Ever heard of Cage the Elephant? They’re a young rock band from Kentucky whose second album Thank You Happy Birthday was critically acclaimed but popularly ignored earlier this year. There’s no home for the band on the radio, and yet there the band was on The Tonight Show with Jay Leno yesterday.?
This isn’t a story of “indie band makes good,” though?at least, not exactly. See, Cage the Elephant is signed to Jive, which may be why the American indie-rock world remains inexplicably uninterested in what otherwise fits the bill perfectly: nineties-inspired, thoughtful alt-rock. Sardonic pop critic Chris Weingarten recently started a Twitter list of “major label bands no one listens to” that included the band, along with their tourmates Manchester Orchestra.
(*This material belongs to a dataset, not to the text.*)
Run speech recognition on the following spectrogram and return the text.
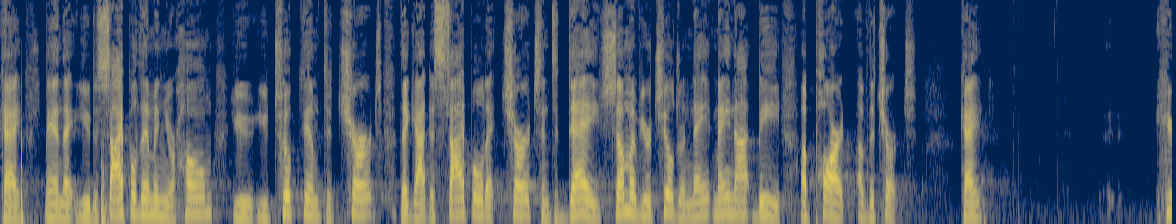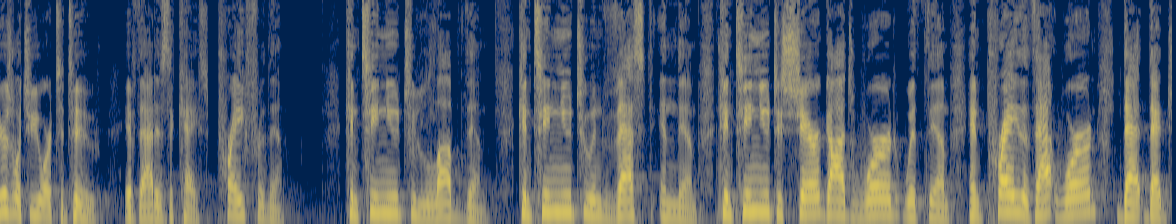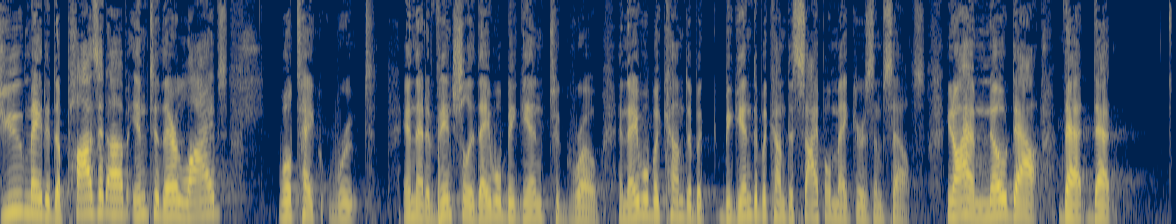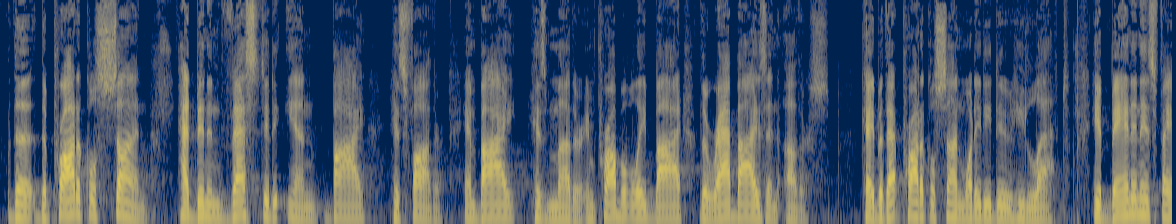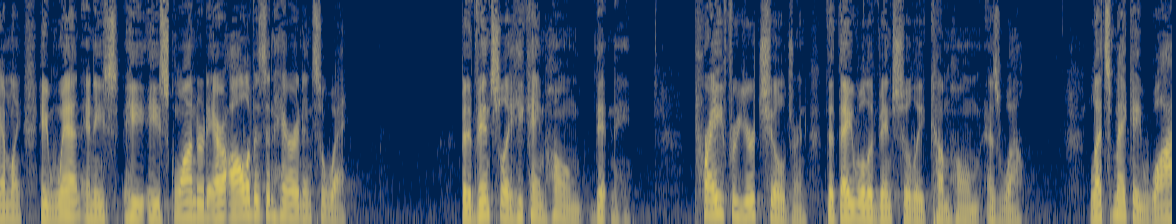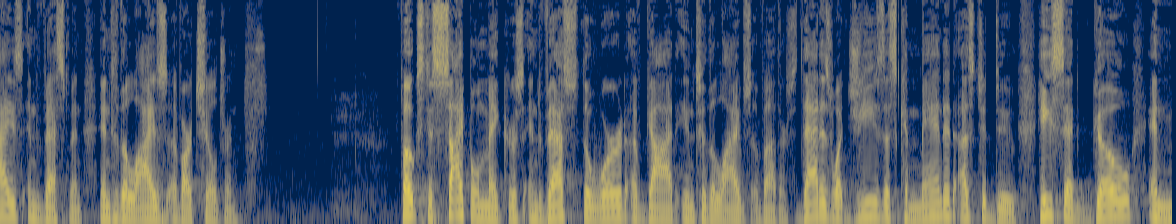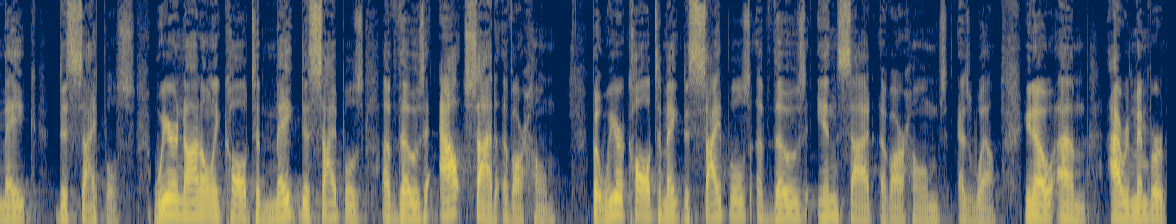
Okay, man, that you disciple them in your home, you, you took them to church, they got discipled at church, and today some of your children may, may not be a part of the church. Okay, here's what you are to do if that is the case pray for them. Continue to love them. Continue to invest in them. Continue to share God's word with them and pray that that word that, that you made a deposit of into their lives will take root and that eventually they will begin to grow and they will become to be, begin to become disciple makers themselves. You know, I have no doubt that, that the, the prodigal son had been invested in by his father and by his mother and probably by the rabbis and others. Okay, but that prodigal son, what did he do? He left. He abandoned his family. He went and he, he, he squandered er, all of his inheritance away. But eventually he came home, didn't he? Pray for your children that they will eventually come home as well. Let's make a wise investment into the lives of our children. Folks, disciple makers invest the Word of God into the lives of others. That is what Jesus commanded us to do. He said, Go and make disciples. We are not only called to make disciples of those outside of our home, but we are called to make disciples of those inside of our homes as well. You know, um, I remember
We’re not sure how much the Leno billing did for Cage the Elephant?the band’s (mostly young) fans aren’t necessarily the Tonight Show‘s audience, nor vice versa?but we’d like to hope otherwise. As weird as it still feels to be pulling for a young band on a major label, we know that there are few things a major label can do for a young guitar-rock band these days. One is to write the check for an eye-catching music video (see Manchester Orchestra‘s VMA-nominated “Simple Math”); another is to shoot for exposure via, say, a prime late-night booking. (Another is to get a good tour opening slot, but Foo Fighters are pretty picky about whom they’ll bring on tour, so we suspect that booking had little to do with the label.) We’re crossing our fingers that the Tonight Show audience liked their performance as much as we did. ?
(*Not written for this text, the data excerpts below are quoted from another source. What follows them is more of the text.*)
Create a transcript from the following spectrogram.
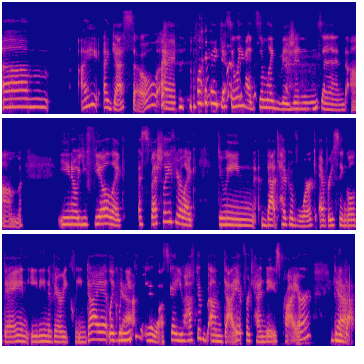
Um, I I guess so. I like I definitely had some like visions and um, you know, you feel like especially if you're like doing that type of work every single day and eating a very clean diet. Like when Yeah. you do ayahuasca, you have to um, diet for 10 days prior. And the Yeah. diet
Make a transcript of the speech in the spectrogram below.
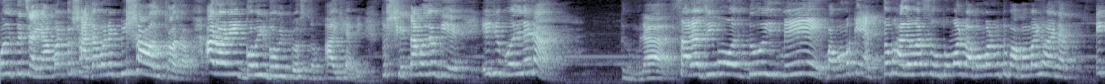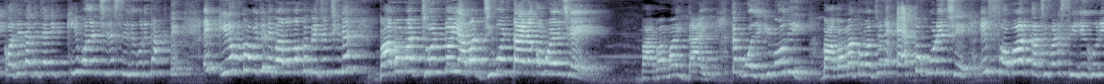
বলতে চাই, আমার তো সাদা মানে বিশাল কাদা, আর অনেক গভীর গভীর প্রশ্ন আই হ্যাভ তো সেটা হলো গিয়ে, এই যে বললে না তোমরা সারা জীবন দুই মেয়ে বাবা মাকে এত ভালোবাসো, তোমার বাবা মার মতো বাবা মাই হয় না। এই কদিন আগে জানি কি বলেছিলে শিলিগুড়ি থাকতে? এই কিরম ভাবে জানি বাবা মাকে বেঁচেছিলে? বাবা মার জন্যই আমার জীবনটা এরকম হয়েছে। বাবা মাই দায়ী। তা বলি কি বৌদি বাবা মা তোমার জন্য এত করেছে। এই সবার কাছে মানে শিলিগুড়ি,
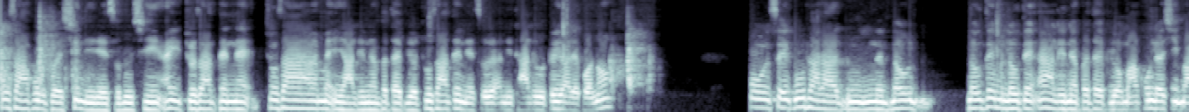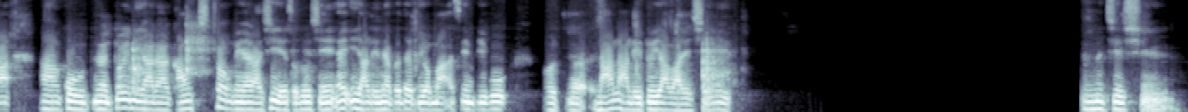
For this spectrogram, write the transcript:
စူးစမ်းဖို့အတွက်ရှိနေတယ်ဆိုလို့ရှိရင်အဲ့ဒီစူးစမ်းတဲ့နဲ့စူးစမ်းမယ့်အရာလေးနဲ့ပတ်သက်ပြီးတော့စူးစမ်းတဲ့နေဆိုတဲ့အနေအထားလေးကိုတွေ့ရတယ်ပေါ့နော်။ကိုယ်စိတ်ကူးထားတာလုံးလုံးသိမ့်မလုံးသိမ့်အဲ့အလေးနဲ့ပတ်သက်ပြီးတော့မှအခုလက်ရှိမှာအာကိုတွေးနေရတာခေါင်းထုတ်နေရတာရှိရဆိုလို့ရှိရင်အဲ့အရာလေးနဲ့ပတ်သက်ပြီးတော့မှအဆင်ပြေဖို့ဟိုလားလာလေးတွေ့ရပါတယ်ရှင်။ Magician Magician Queen of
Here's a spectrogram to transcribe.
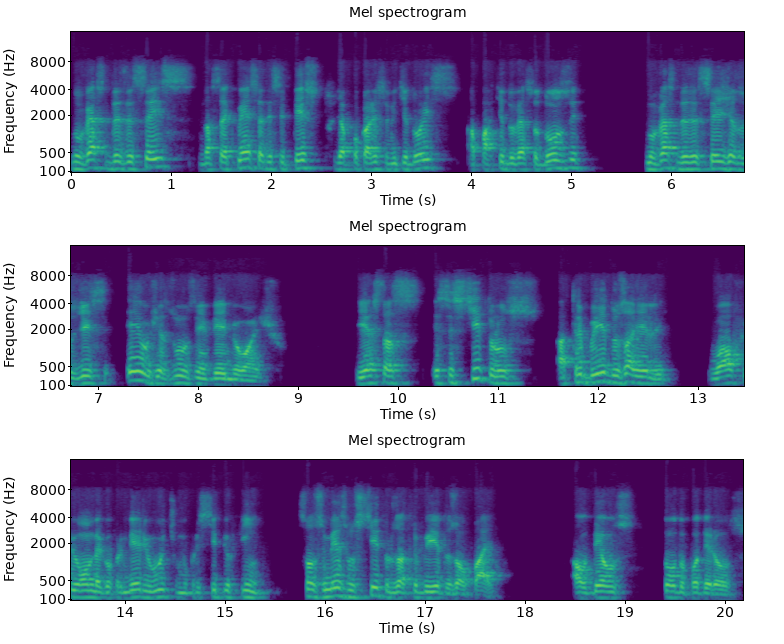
No verso 16, na sequência desse texto de Apocalipse 22, a partir do verso 12, no verso 16, Jesus disse: Eu, Jesus, enviei meu anjo. E estas, esses títulos atribuídos a ele, o Alfa e o Ômega, o primeiro e o último, o princípio e o fim, são os mesmos títulos atribuídos ao Pai, ao Deus Todo-Poderoso.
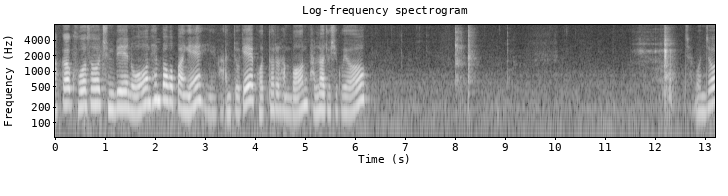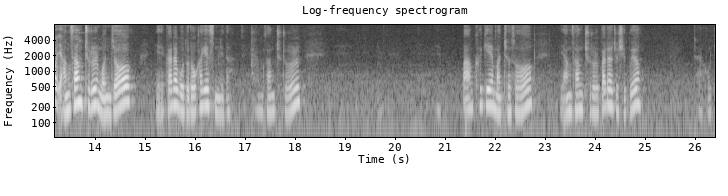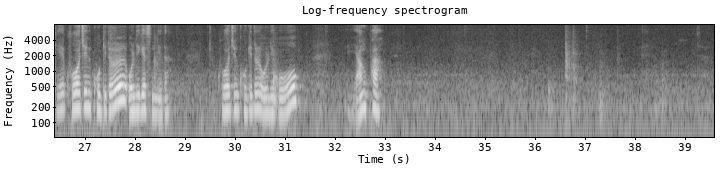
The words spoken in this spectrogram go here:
아까 구워서 준비해 놓은 햄버거 빵에 예, 안쪽에 버터를 한번 발라 주시고요. 자, 먼저 양상추를 먼저 예, 깔아 보도록 하겠습니다. 양상추를 빵 크기에 맞춰서 양상추를 깔아 주시고요. 자, 거기에 구워진 고기를 올리겠습니다. 자, 구워진 고기를 올리고 양파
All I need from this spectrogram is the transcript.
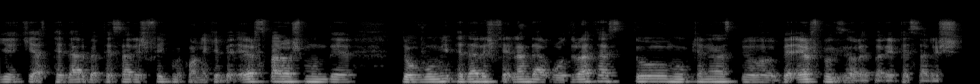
یکی از پدر به پسرش فکر می‌کنه که به ارث براش مونده. دومی پدرش فعلا در قدرت هست و ممکن است به ارث بگذارد برای پسرش.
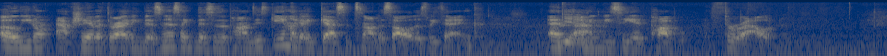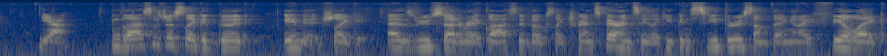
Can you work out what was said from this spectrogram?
oh, you don't actually have a thriving business, like this is a Ponzi scheme. Like I guess it's not as solid as we think, and Yeah. I mean we see it pop throughout. Yeah. And glass is just like a good image. Like as you said, right, glass evokes like transparency. Like you can see through something, and I feel like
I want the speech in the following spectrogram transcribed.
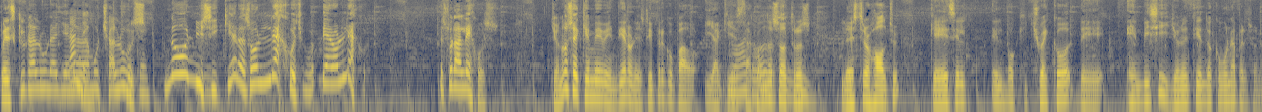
pero es que una luna llena ¿Grande? da mucha luz. ¿O qué? No, ni siquiera, son lejos, vieron lejos. Eso era lejos. Yo no sé qué me vendieron, estoy preocupado. Y aquí No, está con nosotros sí. Lester Halter, que es el, el boquichueco de NBC. Yo no entiendo cómo una persona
Where has My Chemical Romance been? (On tour, but we were being rhetorical, so play along.) After appearing on Jimmy Kimmel Live! last November, premiering their entire album Danger Days: The True Lives of the Fabulous Killjoyslive in LA for MTV a week later, the band has shied away from the promotional circuit (save for a Conan appearance back in January). You’d even be forgiven for thinking that their appearance yesterday on Late Night with Jimmy Fallon was in support of a new album, especially if you gave Danger Days too little attention when it came out (as we confess we did).
Maybe the fact that the band wasn’t trying to push their album to anyone who wasn’t already interested was why the performance was so compelling. Maybe it was their choice of deep cut “The Kids From Yesterday” instead of any of the singles. Or maybe it was frontman Gerard Way‘s constantly shifting focus, often turning his back on the cameras to face the cluster of fans of the band, singing along on the balconies over the stage. (This performance had more cuts from camera to camera, and worm’s-eye-view shots, than any we can remember seeing on late night television?even more frantic and frenetic even than when singers have departed the stage.) In any case, the rockers convinced us, with this ballad, to revisit their album. Which we guess was sort of the point.
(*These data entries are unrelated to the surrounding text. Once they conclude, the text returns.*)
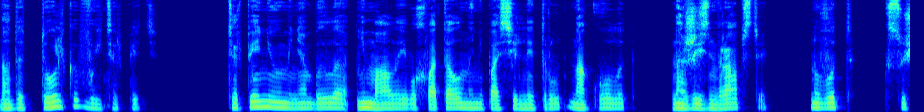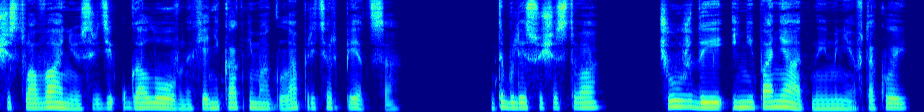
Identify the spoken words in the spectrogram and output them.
Надо только вытерпеть. Терпения у меня было немало, его хватало на непосильный труд, на голод, на жизнь в рабстве. Но вот к существованию среди уголовных я никак не могла претерпеться. Это были существа, чуждые и непонятные мне в такой,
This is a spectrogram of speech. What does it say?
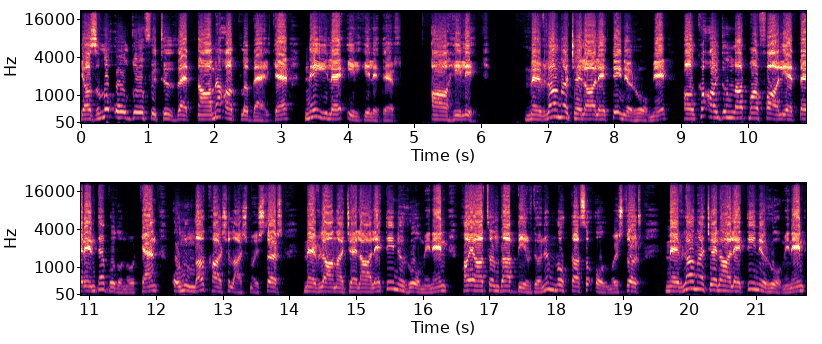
yazılı olduğu Fütüvvetname adlı belge ne ile ilgilidir? Ahilik Mevlana Celaleddin Rumi halkı aydınlatma faaliyetlerinde bulunurken onunla karşılaşmıştır. Mevlana Celaleddin Rumi'nin hayatında bir dönüm noktası olmuştur. Mevlana Celaleddin Rumi'nin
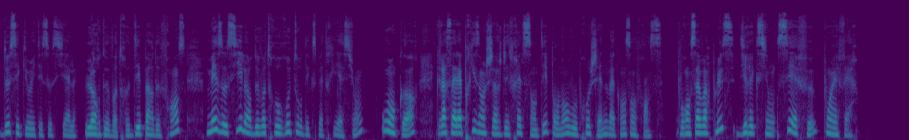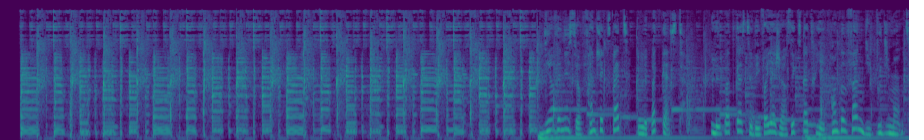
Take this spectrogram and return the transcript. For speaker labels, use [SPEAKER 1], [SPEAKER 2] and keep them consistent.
[SPEAKER 1] de sécurité sociale lors de votre départ de France, mais aussi lors de votre retour d'expatriation, ou encore grâce à la prise en charge des frais de santé pendant vos prochaines vacances en France. Pour en savoir plus, direction cfe.fr.
[SPEAKER 2] Bienvenue sur French Expat, le podcast. Le podcast des voyageurs expatriés francophones du bout du monde.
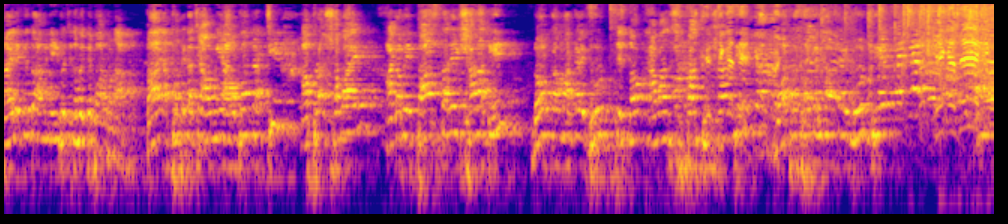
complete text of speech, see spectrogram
তাহলে কিন্তু আমি নির্বাচিত হতে পারব না। তাই আপনাদের কাছে আমি আহ্বান রাখছি আপনারা সবাই আগামী পাঁচ তারিখ সারাদিন নৌকা মার্কায় ভোট নৌকা আমার মোটরসাইকেল মার্কায় ভোট দিয়ে ঠিক আছে ঠিক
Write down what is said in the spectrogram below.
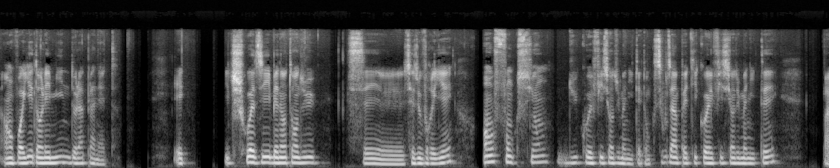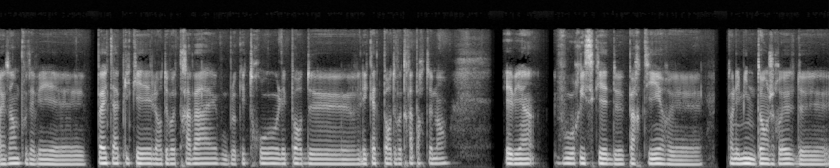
à envoyer dans les mines de la planète. Et il choisit bien entendu ces, euh, ouvriers en fonction du coefficient d'humanité. Donc si vous avez un petit coefficient d'humanité, par exemple, vous n'avez euh, pas été appliqué lors de votre travail, vous bloquez trop les portes les quatre portes de votre appartement, eh bien, vous risquez de partir euh, dans les mines dangereuses de,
Last night, we were all about the Explosions in the Sky performance on the Late Show with David Letterman?not necessarily because we’re the biggest fans of their sweeping-guitar post-rock (which is not bad) but because for four precious minutes we could close our eyes and pretend that Friday Night Lights was still on the air. (We miss you, Coach Taylor!) As a result, we underrated the unassuming performance taking place simultaneously on the Tonight Show: Mat Kearney‘s “Hey Mama.” Back in 2006 Kearney was a You Oughta Know artist whose songwriting (and vocals) reminded us of parts of what we like about Coldplay.
In the intervening years, he’s added not-inconsiderable pep, and a full horn section, to his band, which pushes yet another set of our pop-music buttons. Think Chris Martin fronting Hanson on a “Give a Little” b-side. In fact, it was so catchy that we’re willing to forgive the lyric “Met her at Anthropologie.” Check it out!